Officials with the Sherman-Denison Metropolitan Planning Organization approved a 10-year list of projects Wednesday it plans to pursue by 2027. Among these priority projects are plans to improve U.S. Highway 75 to interstate standards and close what has been called the gap on Hwy. 75.

The list of projects will be submitted to the Texas Department of Transportation for inclusion in the organization’s 2018-2028 Unified Transportation Plan. Through inclusion in this plan, local projects will be eligible for additional funding through the Texas Transportation Commission.

“We are still working out the dollar amounts, but this is the 10 year list of projects we plan to take to TxDOT,” SDMPO Director Clay Barnett said Wednesday.

Barnett said the highway, including the connected Interstate 45 from Houston to Dallas, meets interstate standards and guidelines through its entire length in Texas except for about three and a half miles in Sherman. Under the proposed changes, this and other stretches of the highway would be rebuilt and expanded from four to six lanes.

Barnett said this would address the issues, including height and ramp concerns, that are not within interstate standards. By bringing the roadway up to this standard, officials with the MPO Policy Board said it would bring the highway a step closer to interstate designation and additional funding.

Of the 15 projects scheduled to take place over the next 10 years, seven of them take place on Hwy. 75. Of those, four are listed as priority projects during this time frame. The first two of these priority projects would take place in 2020 and cover the areas stretching from FM 1417 to State Highway 91.

The first of those projects would stretch from FM 1417 to just south of Center Street with a estimated price tag of $57.5 million. The second stretch would cover areas from south of Center Street north to Hwy. 91 for $70 million, without any new interchanges.

However, a secondary item lists improvements to the pedestrian access bridge at Pecan Street that would increase the price to $76.4 million. Barnett said plans call for upgrades to all bridges along the route to bring them up to interstate and freight standards. This would address concerns regarding the height of this and other bridges that cross the highway.

A third project, scheduled for 2022, would see the reconstruction and expansion of Hwy. 75 from Hwy. 91 to U.S. Highway 82 with an estimated price of $52.6 million. The final priority project, scheduled for 2024, will extend the three-mile stretch from Hwy. 82 to Loy Lake Road. The plan calls for a new interchange with Blue Flame Road, with a total cost of $75.4 million.

This project includes more than $28 million in improvements to the intersection of Hwy. 75 and Hwy. 82. This will include additional frontage lanes, turn lanes and changes to ramps for the highways. These improvements are designed to improve congestion issues which can result in traffic being backed up onto Hwy. 82 at times, Barnett said, previously.
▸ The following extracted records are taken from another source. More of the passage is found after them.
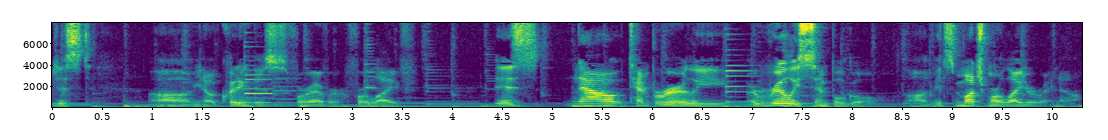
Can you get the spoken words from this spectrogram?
just um, you know quitting this forever for life is now temporarily a really simple goal. Um, it's much more lighter right now.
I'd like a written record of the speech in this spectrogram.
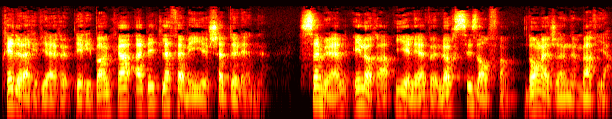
près de la rivière Péribonka, habite la famille Chapdelaine. Samuel et Laura y élèvent leurs six enfants, dont la jeune Maria.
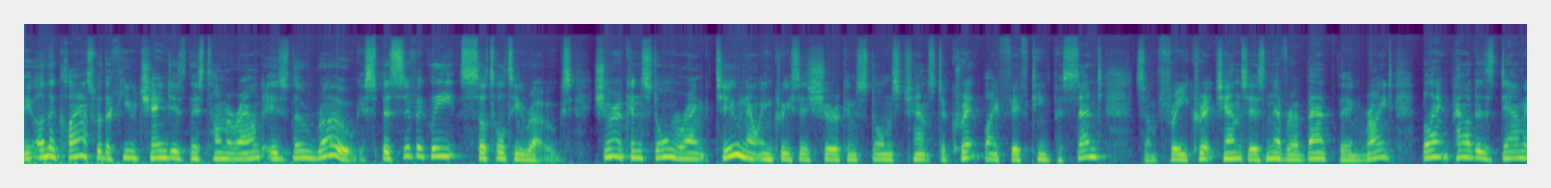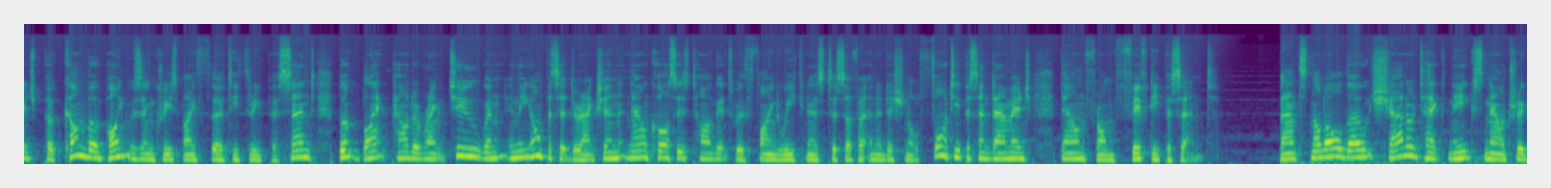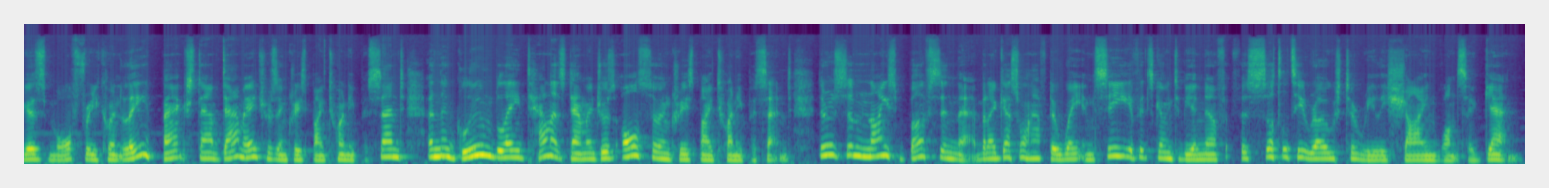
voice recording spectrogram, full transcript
The other class with a few changes this time around is the Rogue, specifically Subtlety Rogues. Shuriken Storm rank 2 now increases Shuriken Storm's chance to crit by 15%. Some free crit chance is never a bad thing, right? Black Powder's damage per combo point was increased by 33%, but Black Powder rank 2, when in the opposite direction, now causes targets with Find Weakness to suffer an additional 40% damage, down from 50%. That's not all though, Shadow Techniques now triggers more frequently, Backstab damage was increased by 20%, and the Gloomblade talent's damage was also increased by 20%. There are some nice buffs in there, but I guess we'll have to wait and see if it's going to be enough for Subtlety Rogues to really shine once again.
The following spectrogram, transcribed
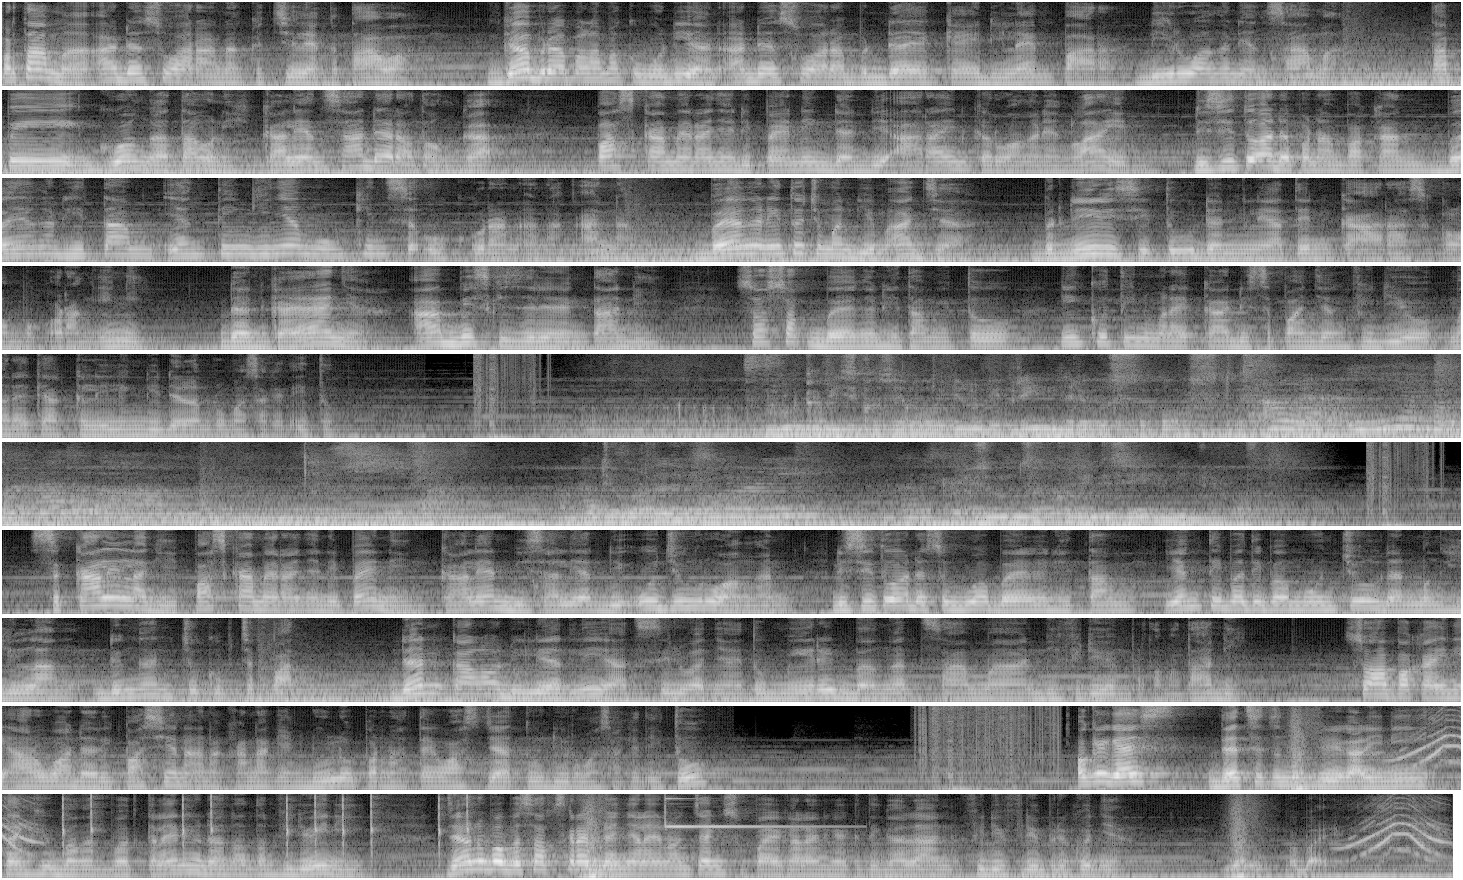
Pertama, ada suara anak kecil yang ketawa. Gak berapa lama kemudian ada suara benda yang kayak dilempar di ruangan yang sama. Tapi gua nggak tahu nih, kalian sadar atau enggak, pas kameranya dipanning dan diarahin ke ruangan yang lain, di situ ada penampakan bayangan hitam yang tingginya mungkin seukuran anak-anak. Bayangan itu cuma diem aja, berdiri situ dan ngeliatin ke arah sekelompok orang ini. Dan kayaknya, abis kejadian yang tadi, sosok bayangan hitam itu ngikutin mereka di sepanjang video mereka keliling di dalam rumah sakit itu. Non capisco se lo vogliono riprendere questo posto. Allora, lì hanno barrato la uscita. Oddio, guardate qua. Ci sono un sacco di disegni. Sekali lagi, pas kameranya di panning, kalian bisa lihat di ujung ruangan, di situ ada sebuah bayangan hitam yang tiba-tiba muncul dan menghilang dengan cukup cepat. Dan kalau dilihat-lihat, siluetnya itu mirip banget sama di video yang pertama tadi. So, apakah ini arwah dari pasien anak-anak yang dulu pernah tewas jatuh di rumah sakit itu? Oke guys, that's it untuk video kali ini. Thank you banget buat kalian yang udah nonton video ini. Jangan lupa subscribe dan nyalain lonceng supaya kalian gak ketinggalan video-video berikutnya. Bye-bye.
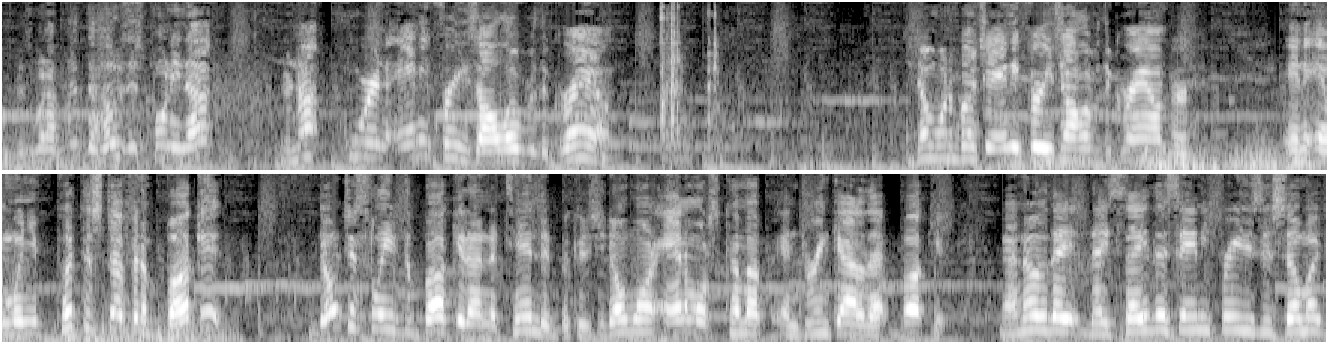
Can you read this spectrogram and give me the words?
because when I put the hoses pointing up, they're not pouring antifreeze all over the ground. You don't want a bunch of antifreeze all over the ground. Or, and, and when you put the stuff in a bucket, don't just leave the bucket unattended because you don't want animals to come up and drink out of that bucket. Now I know they, they say this antifreeze is so much,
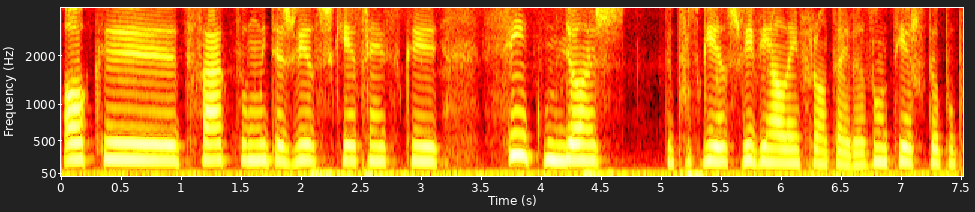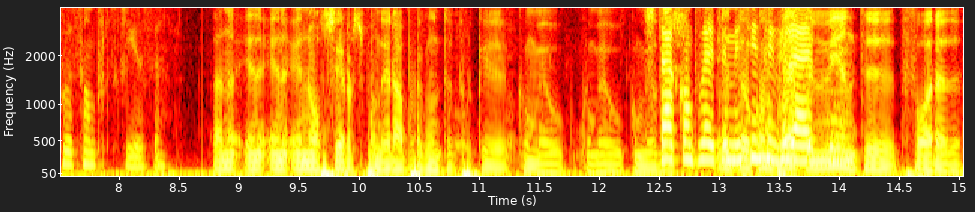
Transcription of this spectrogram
ou que, de facto, muitas vezes esquecem-se que 5 milhões de portugueses vivem além fronteiras, um terço da população portuguesa? Eu, eu, eu, não sei responder à pergunta porque, como eu, como eu, como está eu disse, completamente integrado. completamente fora de,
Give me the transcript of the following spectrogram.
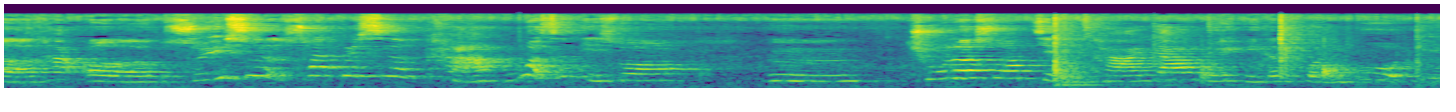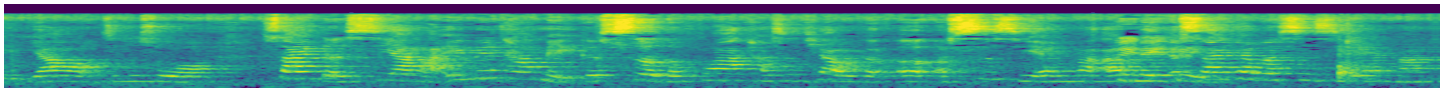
呃，它呃属于是算会是卡。如果是你说。嗯，除了说检查腰围，你的臀部也要，就是说塞得下，因为它每个色的话，它是跳个呃呃四 cm 嘛，啊每个塞跳个四 cm 嘛。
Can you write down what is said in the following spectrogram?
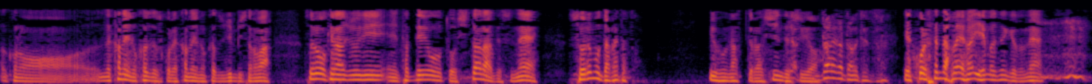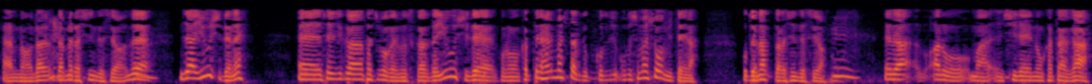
あ、この、ね、かなりの数です、これ、かなりの数準備したのは、それを沖縄中に建てようとしたらですね、それもダメだと。いうふうになってるらしいんですよ。誰がダメって言うんですか？いや、これは名前は言えませんけどね。あの、だ、ダメらしいんですよ。で、じゃあ有志でね、えー、政治家立場がありますから、有志で、この、勝手に入りましたってことしましょうみたいなことになったらしいんですよ。うん、で、ある、まあ、指令の方が、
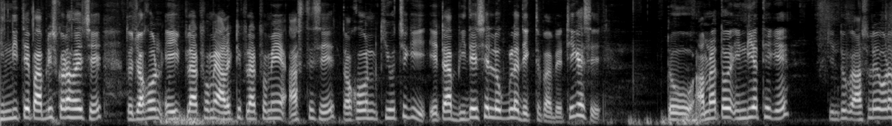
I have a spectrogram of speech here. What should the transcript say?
হিন্দিতে পাবলিশ করা হয়েছে। তো যখন এই প্ল্যাটফর্মে আরেকটি প্ল্যাটফর্মে আসতেছে, তখন কি হচ্ছে কি? এটা বিদেশের লোকগুলো দেখতে পাবে। ঠিক আছে? তো আমরা তো ইন্ডিয়া থেকে, কিন্তু আসলে ওরা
Barnett said improvements to the intersection are likely the biggest priority locally. However, he believes the other improvements would likely match closer with TxDOT’s priorities and give the SDMPO the greatest chance for additional funding.

“There is no doubt that the highest priority in Grayson County is the 75-82 intersection,” Barnett said. “But that doesn’t mean that is a priority to TxDOT.”

This final project includes changes to Spur 503 in Denison that would see it converted from a direct connect roadway to a traditional interchange. Barnett said the current layout is no longer needed under current traffic models. Additionally, the current design makes adjacent land difficult to market and develop, he said.

“It takes it away from what it used to be and into what it should be,” Barnett said. “It should be a nice connection into downtown.”

Other projects include expansion of the roadway from County Line Road to FM 902 and from there to FM 1417.

Barnett said this 10-year list of projects was originally discussed in February and submitted to the transportation commission in March, but the projects were not included in that version. Since then, Barnett said he has received instructions on how to submit projects for an August update. In the event the project is passed over again, Barnett said the SDMPO may get a third chance in March 2018.

In addition to reflecting an increased priority on Hwy. 75, the list also reflects changes in expected SDMPO funding. The initial proposal was made under the assumption that the SDMPO would receive $93 million in state category 2 funding. Due to decreased sales tax across the state, Barnett changed this estimate to $81 million in the most recent list of projects.

In addition to approving the list of projects, the policy board approved amendments to its four-year transportation improvements plan to reflect these new priority projects. In the event that the funding for Hwy. 75 is not approved in August, Denison Mayor Jared Johnson said the SDMPO would likely revert to its previous four-year plan when it starts work on the next plan, covering 2019 through 2022, this October.